■ Problem to work on: Output the records below in full, word for word; pictures do not belong in it.

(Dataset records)
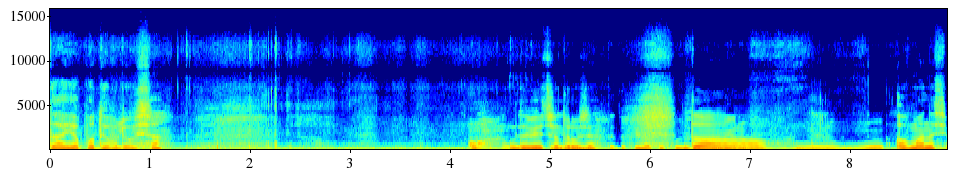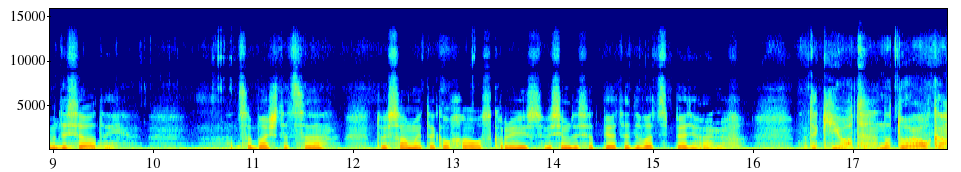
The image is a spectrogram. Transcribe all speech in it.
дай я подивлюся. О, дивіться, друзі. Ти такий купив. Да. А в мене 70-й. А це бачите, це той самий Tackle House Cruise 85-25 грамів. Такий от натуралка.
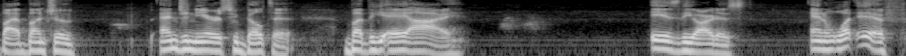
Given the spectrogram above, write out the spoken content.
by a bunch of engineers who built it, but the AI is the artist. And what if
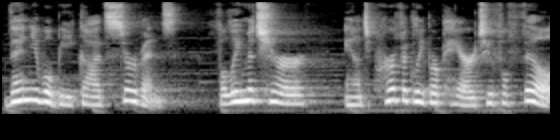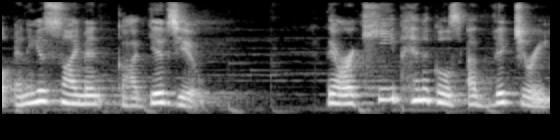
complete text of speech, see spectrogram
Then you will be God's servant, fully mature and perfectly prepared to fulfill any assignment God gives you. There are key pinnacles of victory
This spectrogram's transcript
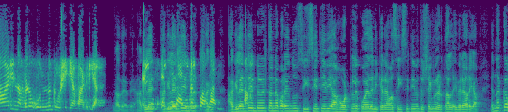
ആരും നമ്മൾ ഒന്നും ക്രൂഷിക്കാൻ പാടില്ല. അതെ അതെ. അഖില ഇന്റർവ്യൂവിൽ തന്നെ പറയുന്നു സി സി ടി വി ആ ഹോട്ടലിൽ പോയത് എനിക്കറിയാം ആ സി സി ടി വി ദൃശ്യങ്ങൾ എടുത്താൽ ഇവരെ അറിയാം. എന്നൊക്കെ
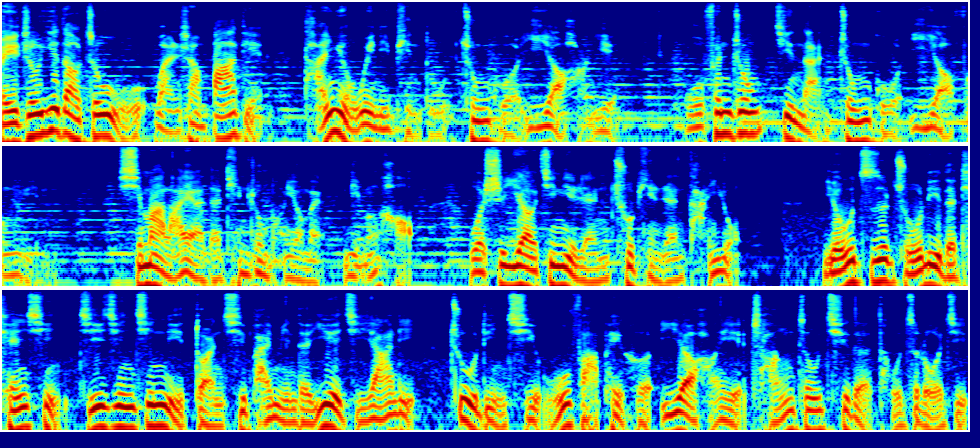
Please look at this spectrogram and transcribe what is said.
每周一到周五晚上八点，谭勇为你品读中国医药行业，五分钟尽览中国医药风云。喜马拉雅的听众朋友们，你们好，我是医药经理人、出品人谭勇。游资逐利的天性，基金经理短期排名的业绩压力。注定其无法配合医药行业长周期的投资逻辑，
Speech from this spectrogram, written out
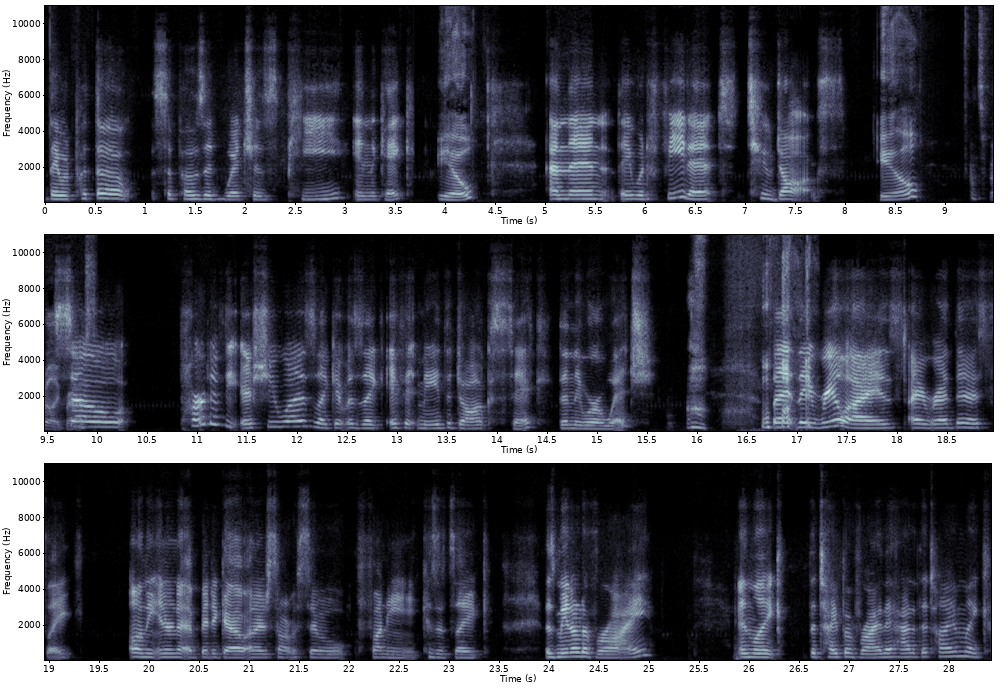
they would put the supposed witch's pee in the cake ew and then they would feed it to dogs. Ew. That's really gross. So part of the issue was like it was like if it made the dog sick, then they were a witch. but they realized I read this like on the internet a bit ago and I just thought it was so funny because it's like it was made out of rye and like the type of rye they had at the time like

■ Your response:
The image is a spectrogram. Transcribe all speech in it.
дай я подивлюся. О, дивіться, друзі. Ти такий купив. Да. А в мене 70-й. А це бачите, це той самий Tackle House Cruise 85-25 грамів. Такий от натуралка.
Given the spectrogram above, write out the spoken content.
by a bunch of engineers who built it, but the AI is the artist. And what if
complete text of speech, see spectrogram
Then you will be God's servant, fully mature and perfectly prepared to fulfill any assignment God gives you. There are key pinnacles of victory
This spectrogram's transcript
ആരും നമ്മൾ ഒന്നും ക്രൂഷിക്കാൻ പാടില്ല. അതെ അതെ. അഖില ഇന്റർവ്യൂവിൽ തന്നെ പറയുന്നു സി സി ടി വി ആ ഹോട്ടലിൽ പോയത് എനിക്കറിയാം ആ സി സി ടി വി ദൃശ്യങ്ങൾ എടുത്താൽ ഇവരെ അറിയാം. എന്നൊക്കെ
Please look at this spectrogram and transcribe what is said.
每周一到周五晚上八点，谭勇为你品读中国医药行业，五分钟尽览中国医药风云。喜马拉雅的听众朋友们，你们好，我是医药经理人、出品人谭勇。游资逐利的天性，基金经理短期排名的业绩压力。注定其无法配合医药行业长周期的投资逻辑，
Speech from this spectrogram, written out
they would put the supposed witch's pee in the cake ew and then they would feed it to dogs. Ew. That's really gross. So part of the issue was like it was like if it made the dog sick, then they were a witch. but they realized I read this like on the internet a bit ago and I just thought it was so funny because it's like it was made out of rye and like the type of rye they had at the time like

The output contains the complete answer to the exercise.